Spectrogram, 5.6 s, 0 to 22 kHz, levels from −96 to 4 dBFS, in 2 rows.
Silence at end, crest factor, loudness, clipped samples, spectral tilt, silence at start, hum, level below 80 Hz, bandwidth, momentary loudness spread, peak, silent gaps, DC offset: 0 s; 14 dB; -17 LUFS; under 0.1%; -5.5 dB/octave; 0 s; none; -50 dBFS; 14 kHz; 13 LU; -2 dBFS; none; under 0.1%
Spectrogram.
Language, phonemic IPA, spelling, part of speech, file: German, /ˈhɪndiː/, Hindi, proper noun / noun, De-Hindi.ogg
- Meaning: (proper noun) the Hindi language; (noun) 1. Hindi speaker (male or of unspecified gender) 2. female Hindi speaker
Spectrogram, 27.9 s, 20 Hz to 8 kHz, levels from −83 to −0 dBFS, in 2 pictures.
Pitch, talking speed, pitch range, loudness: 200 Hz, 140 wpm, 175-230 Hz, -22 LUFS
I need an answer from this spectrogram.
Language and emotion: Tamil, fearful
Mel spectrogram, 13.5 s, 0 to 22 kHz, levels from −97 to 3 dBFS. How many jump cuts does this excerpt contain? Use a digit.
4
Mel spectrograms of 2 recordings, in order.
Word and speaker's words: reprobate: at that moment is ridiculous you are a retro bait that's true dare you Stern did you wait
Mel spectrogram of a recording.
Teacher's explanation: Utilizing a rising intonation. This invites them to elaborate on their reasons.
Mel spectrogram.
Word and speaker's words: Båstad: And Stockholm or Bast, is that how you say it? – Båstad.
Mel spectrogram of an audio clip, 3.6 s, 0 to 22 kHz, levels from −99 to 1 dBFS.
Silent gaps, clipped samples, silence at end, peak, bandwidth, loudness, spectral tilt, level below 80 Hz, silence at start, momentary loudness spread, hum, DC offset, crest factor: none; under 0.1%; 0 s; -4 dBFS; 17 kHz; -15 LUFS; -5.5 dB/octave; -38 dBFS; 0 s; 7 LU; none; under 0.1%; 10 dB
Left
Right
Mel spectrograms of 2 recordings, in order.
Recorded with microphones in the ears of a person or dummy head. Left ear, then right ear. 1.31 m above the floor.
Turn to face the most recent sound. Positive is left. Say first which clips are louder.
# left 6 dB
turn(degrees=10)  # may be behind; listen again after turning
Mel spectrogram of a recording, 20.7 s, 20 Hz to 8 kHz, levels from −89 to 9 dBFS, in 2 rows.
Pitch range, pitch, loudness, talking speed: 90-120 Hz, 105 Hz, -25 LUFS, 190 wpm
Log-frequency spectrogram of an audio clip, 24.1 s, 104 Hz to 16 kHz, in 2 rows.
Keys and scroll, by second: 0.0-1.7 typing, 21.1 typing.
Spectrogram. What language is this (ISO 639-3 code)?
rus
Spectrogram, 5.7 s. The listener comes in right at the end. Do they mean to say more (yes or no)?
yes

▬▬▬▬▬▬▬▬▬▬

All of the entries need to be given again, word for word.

→ **RESPONSE**:
Spectrogram, 5.6 s, 0 to 22 kHz, levels from −96 to 4 dBFS, in 2 rows.
Silence at end, crest factor, loudness, clipped samples, spectral tilt, silence at start, hum, level below 80 Hz, bandwidth, momentary loudness spread, peak, silent gaps, DC offset: 0 s; 14 dB; -17 LUFS; under 0.1%; -5.5 dB/octave; 0 s; none; -50 dBFS; 14 kHz; 13 LU; -2 dBFS; none; under 0.1%
Spectrogram.
Language, phonemic IPA, spelling, part of speech, file: German, /ˈhɪndiː/, Hindi, proper noun / noun, De-Hindi.ogg
- Meaning: (proper noun) the Hindi language; (noun) 1. Hindi speaker (male or of unspecified gender) 2. female Hindi speaker
Spectrogram, 27.9 s, 20 Hz to 8 kHz, levels from −83 to −0 dBFS, in 2 pictures.
Pitch, talking speed, pitch range, loudness: 200 Hz, 140 wpm, 175-230 Hz, -22 LUFS
I need an answer from this spectrogram.
Language and emotion: Tamil, fearful
Mel spectrogram, 13.5 s, 0 to 22 kHz, levels from −97 to 3 dBFS. How many jump cuts does this excerpt contain? Use a digit.
4
Mel spectrograms of 2 recordings, in order.
Word and speaker's words: reprobate: at that moment is ridiculous you are a retro bait that's true dare you Stern did you wait
Mel spectrogram of a recording.
Teacher's explanation: Utilizing a rising intonation. This invites them to elaborate on their reasons.
Mel spectrogram.
Word and speaker's words: Båstad: And Stockholm or Bast, is that how you say it? – Båstad.
Mel spectrogram of an audio clip, 3.6 s, 0 to 22 kHz, levels from −99 to 1 dBFS.
Silent gaps, clipped samples, silence at end, peak, bandwidth, loudness, spectral tilt, level below 80 Hz, silence at start, momentary loudness spread, hum, DC offset, crest factor: none; under 0.1%; 0 s; -4 dBFS; 17 kHz; -15 LUFS; -5.5 dB/octave; -38 dBFS; 0 s; 7 LU; none; under 0.1%; 10 dB
Left
Right
Mel spectrograms of 2 recordings, in order.
Recorded with microphones in the ears of a person or dummy head. Left ear, then right ear. 1.31 m above the floor.
Turn to face the most recent sound. Positive is left. Say first which clips are louder.
# left 6 dB
turn(degrees=10)  # may be behind; listen again after turning
Mel spectrogram of a recording, 20.7 s, 20 Hz to 8 kHz, levels from −89 to 9 dBFS, in 2 rows.
Pitch range, pitch, loudness, talking speed: 90-120 Hz, 105 Hz, -25 LUFS, 190 wpm
Log-frequency spectrogram of an audio clip, 24.1 s, 104 Hz to 16 kHz, in 2 rows.
Keys and scroll, by second: 0.0-1.7 typing, 21.1 typing.
Spectrogram. What language is this (ISO 639-3 code)?
rus
Spectrogram, 5.7 s. The listener comes in right at the end. Do they mean to say more (yes or no)?
yes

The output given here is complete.